Trump's particular style of bluster and cluelessness has disarmed the press and his opposition in ways that would never work for more standard would-be conservative messiahs of the past or present. Most obviously, he somehow manages to be openly bigoted without anyone being able to get him to back down. He just keeps talking until everyone gives up.
There is something good about a world in which Republicans felt the need to use dog-whistles to signal their bigotry, and Trump is weirdly able to break that social norm in ways that the rest of them cannot.
Again, we can call this "genius" if we want to abuse the language, but the essential point is that Trump's bizarre personality mesmerizes people in a way that has allowed him to be truly and uniquely damaging. He obviously does not care what he said in the past, and he truly believes his lies in the moments that he issues them (before contradicting himself later, when he completely believes a new set of words flowing from his lips).
This is not to say that Trump is a bigger liar than every other national Republican, or for that matter a bigger hypocrite.
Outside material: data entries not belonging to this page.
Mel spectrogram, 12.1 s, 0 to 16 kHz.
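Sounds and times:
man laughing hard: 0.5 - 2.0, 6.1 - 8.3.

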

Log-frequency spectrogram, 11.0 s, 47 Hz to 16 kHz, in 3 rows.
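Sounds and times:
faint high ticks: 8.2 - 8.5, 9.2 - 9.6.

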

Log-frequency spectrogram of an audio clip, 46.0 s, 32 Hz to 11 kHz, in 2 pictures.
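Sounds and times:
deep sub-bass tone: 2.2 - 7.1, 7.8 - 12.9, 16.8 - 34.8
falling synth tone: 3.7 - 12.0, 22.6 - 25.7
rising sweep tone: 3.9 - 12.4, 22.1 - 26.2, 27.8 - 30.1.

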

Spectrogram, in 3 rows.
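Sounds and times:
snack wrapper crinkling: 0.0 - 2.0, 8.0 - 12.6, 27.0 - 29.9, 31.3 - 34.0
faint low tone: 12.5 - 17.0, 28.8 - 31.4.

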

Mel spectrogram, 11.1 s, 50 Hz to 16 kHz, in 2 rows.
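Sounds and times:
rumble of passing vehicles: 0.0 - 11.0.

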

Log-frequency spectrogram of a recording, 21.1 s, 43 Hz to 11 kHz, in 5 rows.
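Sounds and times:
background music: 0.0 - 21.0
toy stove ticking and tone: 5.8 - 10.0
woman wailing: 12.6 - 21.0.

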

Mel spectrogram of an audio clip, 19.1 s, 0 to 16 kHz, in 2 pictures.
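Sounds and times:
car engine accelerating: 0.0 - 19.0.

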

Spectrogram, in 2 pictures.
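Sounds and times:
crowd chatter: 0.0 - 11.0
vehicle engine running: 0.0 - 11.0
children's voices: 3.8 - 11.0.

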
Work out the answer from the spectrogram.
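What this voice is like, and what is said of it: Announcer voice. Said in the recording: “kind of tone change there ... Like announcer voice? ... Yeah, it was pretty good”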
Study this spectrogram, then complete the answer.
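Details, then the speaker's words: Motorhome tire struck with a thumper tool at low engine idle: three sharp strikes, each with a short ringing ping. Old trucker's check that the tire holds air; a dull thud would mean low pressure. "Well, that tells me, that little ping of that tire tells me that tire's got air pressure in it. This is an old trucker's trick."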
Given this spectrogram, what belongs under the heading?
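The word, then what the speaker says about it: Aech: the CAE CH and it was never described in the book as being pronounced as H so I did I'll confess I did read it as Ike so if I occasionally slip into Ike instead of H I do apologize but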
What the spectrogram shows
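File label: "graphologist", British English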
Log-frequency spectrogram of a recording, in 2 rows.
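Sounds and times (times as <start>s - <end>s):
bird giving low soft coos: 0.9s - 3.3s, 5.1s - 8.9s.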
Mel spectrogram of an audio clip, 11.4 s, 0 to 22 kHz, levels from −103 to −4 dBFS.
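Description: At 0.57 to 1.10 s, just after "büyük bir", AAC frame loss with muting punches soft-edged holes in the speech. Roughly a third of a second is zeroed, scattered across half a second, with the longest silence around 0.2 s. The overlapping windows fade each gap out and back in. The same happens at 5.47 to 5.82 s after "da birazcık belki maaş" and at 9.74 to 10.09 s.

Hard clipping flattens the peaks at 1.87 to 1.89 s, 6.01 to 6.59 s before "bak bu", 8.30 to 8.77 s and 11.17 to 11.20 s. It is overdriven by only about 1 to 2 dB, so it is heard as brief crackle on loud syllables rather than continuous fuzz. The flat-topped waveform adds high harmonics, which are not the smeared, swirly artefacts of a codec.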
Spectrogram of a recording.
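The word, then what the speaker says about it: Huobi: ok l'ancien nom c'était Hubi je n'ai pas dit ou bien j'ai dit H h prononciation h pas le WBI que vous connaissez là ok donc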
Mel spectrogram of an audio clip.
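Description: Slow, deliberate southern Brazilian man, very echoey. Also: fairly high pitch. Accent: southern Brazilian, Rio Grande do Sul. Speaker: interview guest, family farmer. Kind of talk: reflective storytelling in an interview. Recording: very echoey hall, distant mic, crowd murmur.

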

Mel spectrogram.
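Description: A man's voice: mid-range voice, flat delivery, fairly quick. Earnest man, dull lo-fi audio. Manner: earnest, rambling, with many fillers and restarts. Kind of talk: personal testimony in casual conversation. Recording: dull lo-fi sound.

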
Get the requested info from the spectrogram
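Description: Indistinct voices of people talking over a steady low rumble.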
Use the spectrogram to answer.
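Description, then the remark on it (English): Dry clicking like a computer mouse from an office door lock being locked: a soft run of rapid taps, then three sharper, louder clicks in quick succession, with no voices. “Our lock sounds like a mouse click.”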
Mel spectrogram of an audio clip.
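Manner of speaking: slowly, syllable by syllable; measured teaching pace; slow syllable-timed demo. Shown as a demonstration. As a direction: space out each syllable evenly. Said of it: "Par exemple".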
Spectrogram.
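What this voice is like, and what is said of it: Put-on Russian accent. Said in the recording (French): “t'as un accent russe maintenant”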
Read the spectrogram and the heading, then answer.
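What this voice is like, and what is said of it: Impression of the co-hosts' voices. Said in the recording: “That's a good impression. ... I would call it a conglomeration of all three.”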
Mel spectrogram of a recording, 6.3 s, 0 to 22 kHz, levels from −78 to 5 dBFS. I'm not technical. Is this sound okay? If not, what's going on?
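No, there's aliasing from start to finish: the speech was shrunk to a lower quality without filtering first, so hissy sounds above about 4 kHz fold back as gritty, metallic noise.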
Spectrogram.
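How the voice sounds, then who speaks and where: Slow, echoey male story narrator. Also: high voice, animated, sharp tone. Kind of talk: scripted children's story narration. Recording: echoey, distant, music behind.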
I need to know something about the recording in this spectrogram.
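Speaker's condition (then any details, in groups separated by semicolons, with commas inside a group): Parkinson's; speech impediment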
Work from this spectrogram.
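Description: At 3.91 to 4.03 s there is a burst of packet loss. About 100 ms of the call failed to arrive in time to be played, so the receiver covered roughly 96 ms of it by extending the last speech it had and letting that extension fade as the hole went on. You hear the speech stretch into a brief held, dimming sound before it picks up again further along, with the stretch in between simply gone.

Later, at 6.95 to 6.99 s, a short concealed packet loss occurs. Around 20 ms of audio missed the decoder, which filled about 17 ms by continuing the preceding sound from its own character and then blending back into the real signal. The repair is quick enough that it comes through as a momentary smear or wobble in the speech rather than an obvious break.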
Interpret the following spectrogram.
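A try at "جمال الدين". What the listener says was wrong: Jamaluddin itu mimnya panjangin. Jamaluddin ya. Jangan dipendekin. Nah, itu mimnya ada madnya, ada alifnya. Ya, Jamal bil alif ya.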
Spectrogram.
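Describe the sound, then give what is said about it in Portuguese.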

In response to Democrats refusing to be steamrolled through the Cabinet confirmation process, for example, Senator Pat Toomey actually said: "I think this is a completely unprecedented level of obstruction." Supreme Court Justice Garland would beg to differ.
So it is not that the Republicans are different from Trump in the gall department, and we have seen that their policy differences have melted away. The difference is that, even though some of them are probably as cluelessly self-satisfied as Trump is, and even though they are just as willing to lie through their teeth, Trump's particular kind of ugly bullying is so jaw-dropping that it actually causes people to sit dumbfounded. He is more of an effortless thug than they are
This might perversely be a reason to argue that Trump is better than the alternatives. Pence or Cruz or Paul Ryan or anyone else could probably reduce the likelihood of being driven from office by offering a bit of a velvet glove, which might give them more staying power than Trump. If you take the radical view of change over the incrementalist view, you might think that there will have to be a reckoning and that it might arrive sooner under Trump than otherwise.
This, however, is where Trump (along with Bannon and his other enablers) make their mark for being uniquely dangerous. Imagine that President Pence, after taking office upon Trump's resignation in February 2017, loses in a close but clear election in 2020. What would he do? Now imagine that Trump does not resign and loses by a landslide in 2020. What would he do?
As obsessed with power as the non-Trump Republicans have been, I find it nearly impossible to imagine them simply refusing to accept the results of an election. (Yes, Bush v. Gore and all that. But that was at least fought through the courts and had legal legitimacy, as ridiculous as the Supreme Court's decision itself was.) With Trump, it is far easier to imagine him hunkering down in his office, surrounded by loyalists who tell him that he really won, and staging a coup to remain in office.
The Trump-versus-everyone-else choice used to look like a difficult trade-off, where Trump offered the possibility of occasional moderation but also a clear and present danger to constitutional democracy. Now, we are getting all of the bad with none of the good. He is not a genius of any kind, but he is unique in ways that make him more dangerous than anyone else.
Neil H. Buchanan is an economist and legal scholar, a professor of law at George Washington University and a senior fellow at the Taxation Law and Policy Research Institute at Monash University in Melbourne, Australia. He teaches tax law, tax policy, contracts, and law and economics. His research addresses the long-term tax and spending patterns of the federal government, focusing on budget deficits, the national debt, health care costs and Social Security.